Have you ever thought about what worship is all about? Certainly, we have impressions of what worship is but we are often confused about what true worship is all about. For many of use, we have been seduced by the myths of worship. For example, we may think worship is the fuzzy feeling we get when the music of the church service is done right. We want to be moved; we want to have a feeling. But this is wrong. Worship is a choice and we must make that choice to worship God constantly throughout our lives.
Another myth of worship is that worship is a place we go to on Sunday mornings; it is an act, a liturgy, a set of routines we must go through. We might see worship as set of divine hoops we jump through as we do our “churchy” duties. God weeps at the thought of this type of worship.
What is true worship?
The word “worship” is derived from two words—worth and ship. Worship is saying that God is worthy to receive glory and honor from me. Thus, worship is the ongoing declaration of the worth of God in my live from all that I that I am and do because of all He is and does.
Romans 12:1 says, “Therefore, I urge you, brothers, in view of God’s mercy, to offer your bodies as living sacrifices, holy and pleasing to God—this is your spiritual act of worship (NIV).” This verse is familiar to us, but we often fail to realize it is a call to worship God. We are told a number of truths in this verse regarding worship.
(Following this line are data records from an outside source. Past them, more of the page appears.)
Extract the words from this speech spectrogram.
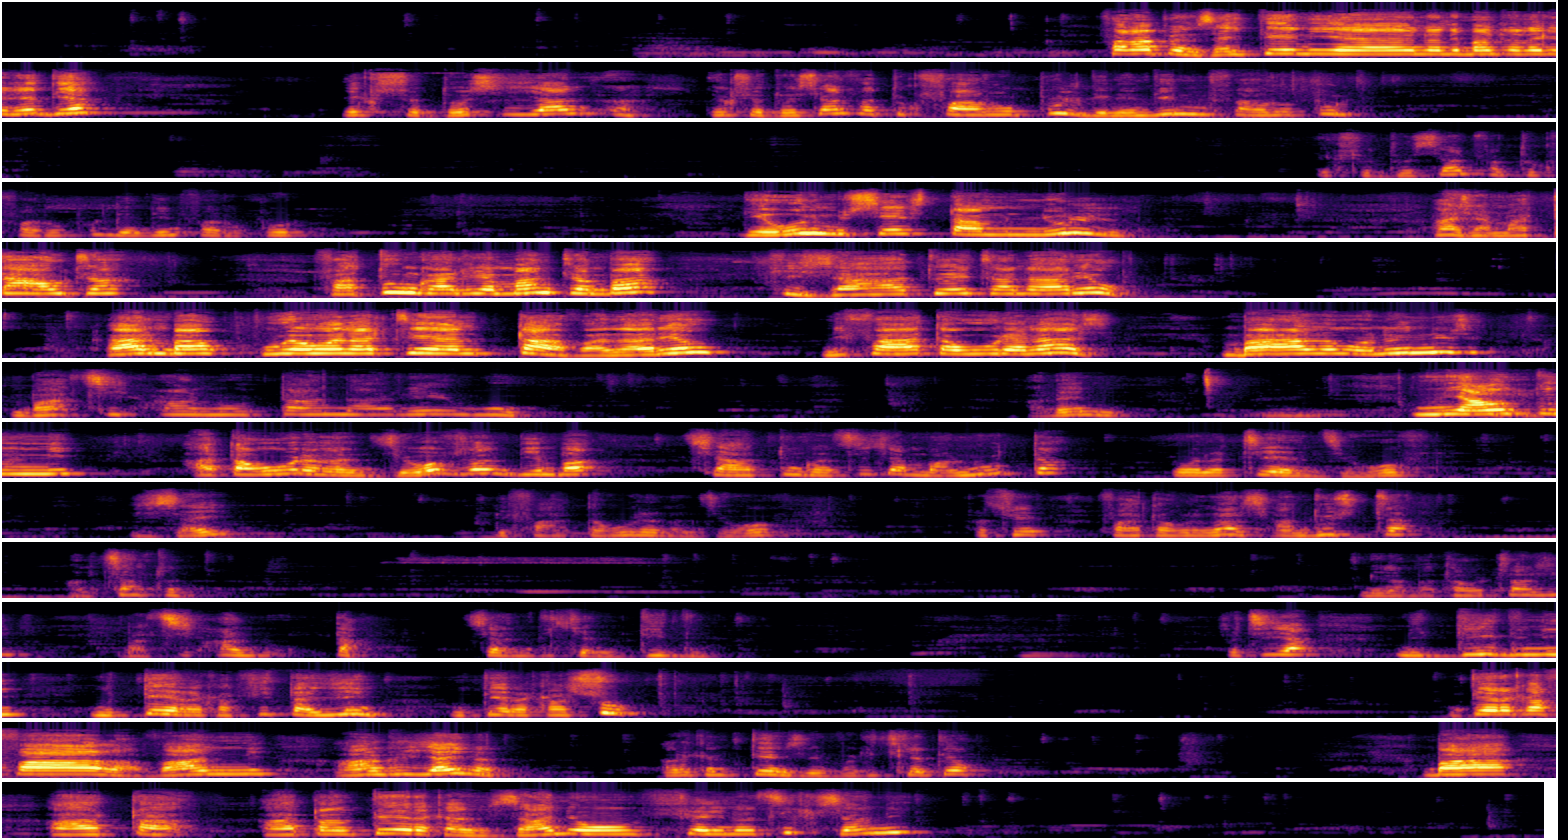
fanampy an'izay teny an'andriamanitra andraikitra zay dia eksodosy ihany eksodosy ihany fa toko faharoapolo diny andininy faharoapolo eksodosy ihany fa toko faharoapolo de andininy faharoapolo de hoy mosesy tamin'ny olona aza matahotra fa tonga andriamanitra mba hizaha toetra anareo ary mba ho eo anatrehan'ny tavanareo ny fahatahorana azy mba hanao ano inona izy mba tsy hanotanareo amen ny anton'ny hatahorana any jehovah zany de mba tsy hahatonga antsika manota ho anatrehan' jehovah izay de fahatahorana any jehovah fa tsy hoe fahatahorana azy handositra antsantony mila matahotra azy mba tsy hanota tsy handika ny didiny satria ny didiny miteraka fitahiana miteraka soa miteraka fahalavanny andro iainana araka ny teny zay mivakintsika teo mba ahata- ahatanteraka an'izany eo amin'ny fiainantsika zany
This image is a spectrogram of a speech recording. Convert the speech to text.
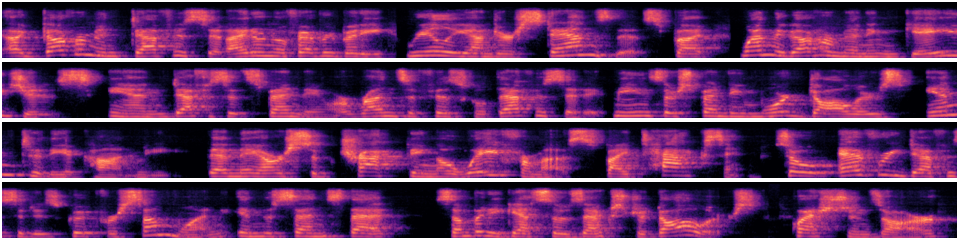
A government deficit, I don't know if everybody really understands this, but when the government engages in deficit spending or runs a fiscal deficit, it means they're spending more dollars into the economy than they are subtracting away from us by taxing. So every deficit is good for someone in the sense that somebody gets those extra dollars. Questions are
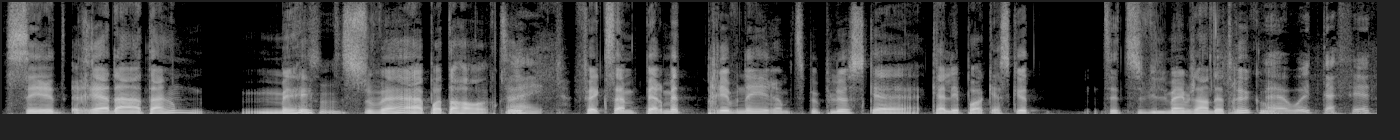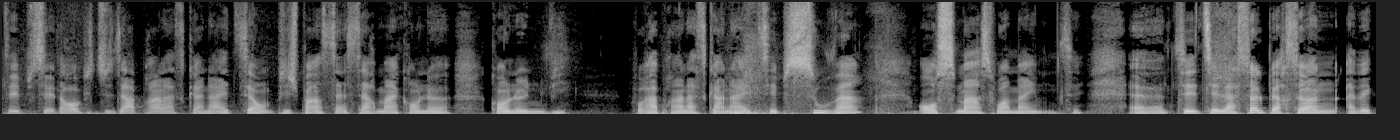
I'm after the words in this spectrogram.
C'est raide à entendre, mais Mhm. souvent, n'a pas. Ouais. Fait que ça me permet de prévenir un petit peu plus qu'à l'époque. Est-ce que tu vis le même genre de truc? Ou... Euh, oui, tout à fait. Puis c'est drôle, puis tu dis apprendre à se connaître. puis je pense sincèrement qu'on a, qu'on a une vie pour apprendre à se connaître. Puis souvent, on se ment à soi-même. Euh, la seule personne avec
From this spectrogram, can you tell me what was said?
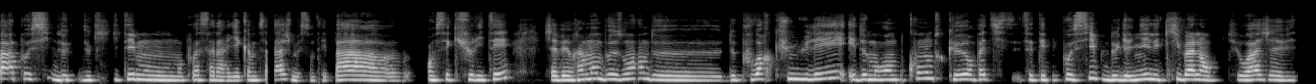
pas possible de, quitter mon emploi salarié comme ça. Je me sentais pas euh, en sécurité. J'avais vraiment besoin de, de pouvoir cumuler et de me rendre compte que en fait c'était possible de gagner l'équivalent. Tu vois, c'est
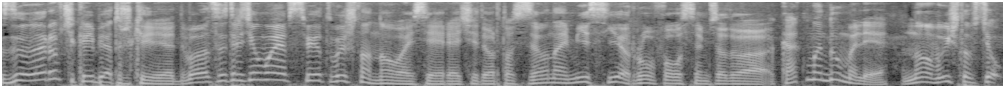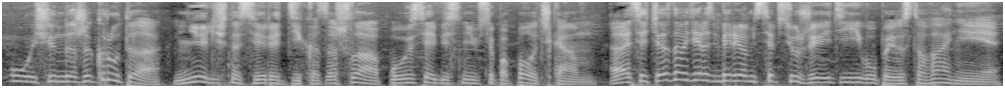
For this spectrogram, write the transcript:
Здоровчик, ребятушки! 23 мая в свет вышла новая серия четвертого сезона Миссия Руфл 72. Как мы думали, но вышло все очень даже круто. Мне лично серия дико зашла, пусть я объясню все по полочкам. А сейчас давайте разберемся в сюжете и его повествовании.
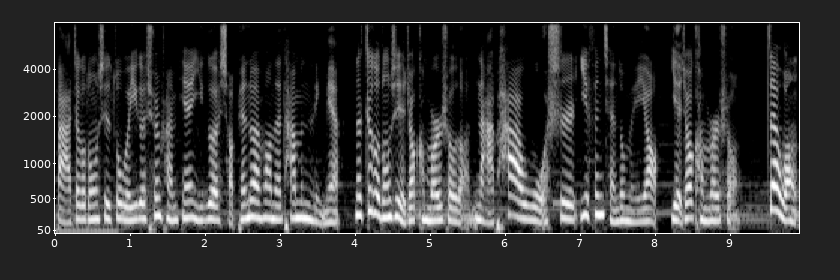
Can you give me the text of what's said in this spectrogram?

First, my body is to be the vessel of worship. It is a vessel that is to be purified for use in God’s service (2 Cor 4:7). Worship takes place in me. I am the temple, dwelling place, high priest, and vessel. Worship is me taking my life and placing it on the altar as an act of worship to God. Worship is my personal, privileged responsibility encased in my life as the dwelling place of God.
Second, worship is my response to God. The passage begins with “Therefore” which alludes to the first eleven chapters of Romans which show that I have been cleansed of sin and brought into a relationship with God. How can I say thanks to God? If He never did another thing for me, He has redeemed me and for that reason alone He is worthy of my praise and of my worship.
Third, worship is a requirement. God’s first commandment in the Mosaic Law was that you shall have no other gods before Me. Even in our worship, we can put God second. Sometimes the music becomes our worship. Sometimes, just going to a church service becomes our worship. But our required worship is to show God the worth we place on Him. Only He is worthy of our worship.
Forth, worship is to be holy. The vessels used in the worship of God in the Old Testament were purified before they could be used. In the same way, we must be purified—made holy—before we can be used as vessels of worship before God.
Fifth, worship is to be our priority. The progression from Rom 12:1 throughout the rest of the book emphasizes this point. I first lay my life on the altar of God. Verse 12:2 then reveals that my mind is to be transformed. The rest of the chapter shows the importance of using my spiritual gifts in my worship of God. The rest of the book shows how I am to lead a Godly life and thus prove the worth I place on God. All of these are my act of worship—my demonstration of the worth of God in my life. My most important action is to worship God in my life from all that I am and do because of all He is and does.
Sixth, worship involves me as a living sacrifice. I have heard it said that the problem with living sacrifices is that they keep crawling off the altar. But we are to be living sacrifices that firmly rest on God’s altar. I am to worship God alive with life—with all the fibers of my being. Don’t crawl off the altar and worship those things that are not worthy of worship. Only the true God is worthy of our worship.
The idea of worship extends to our entire being. It is life itself. So, why do we live? We live life to show God how much He is worth to us. It is our declaration of the worth of God in my life because of what He has done. Worship is my ongoing everyday response to the worth of God and it happens intimately and corporately—in the quietness of my home and together with the body of Christ.
Worship is done through tears and laughter, grief and joy; it is done every day and everywhere. We worship because God has redeemed me and He is worth my everything. He has done much more than I deserve; He alone is worth my every act of worship.
We also worship God because of His creative work. The magnificence of His creation calls out to me to worship God. All that we see around us—the stars in the sky, the mountain brook, and grass covered plains—are there for only one reason. All creation exists only because of God.
Our temptation is to worship secondary things. Whenever we place other concerns above God we are worshiping those concerns rather than God. Our whole being must be devoted to continuously giving our worship to God.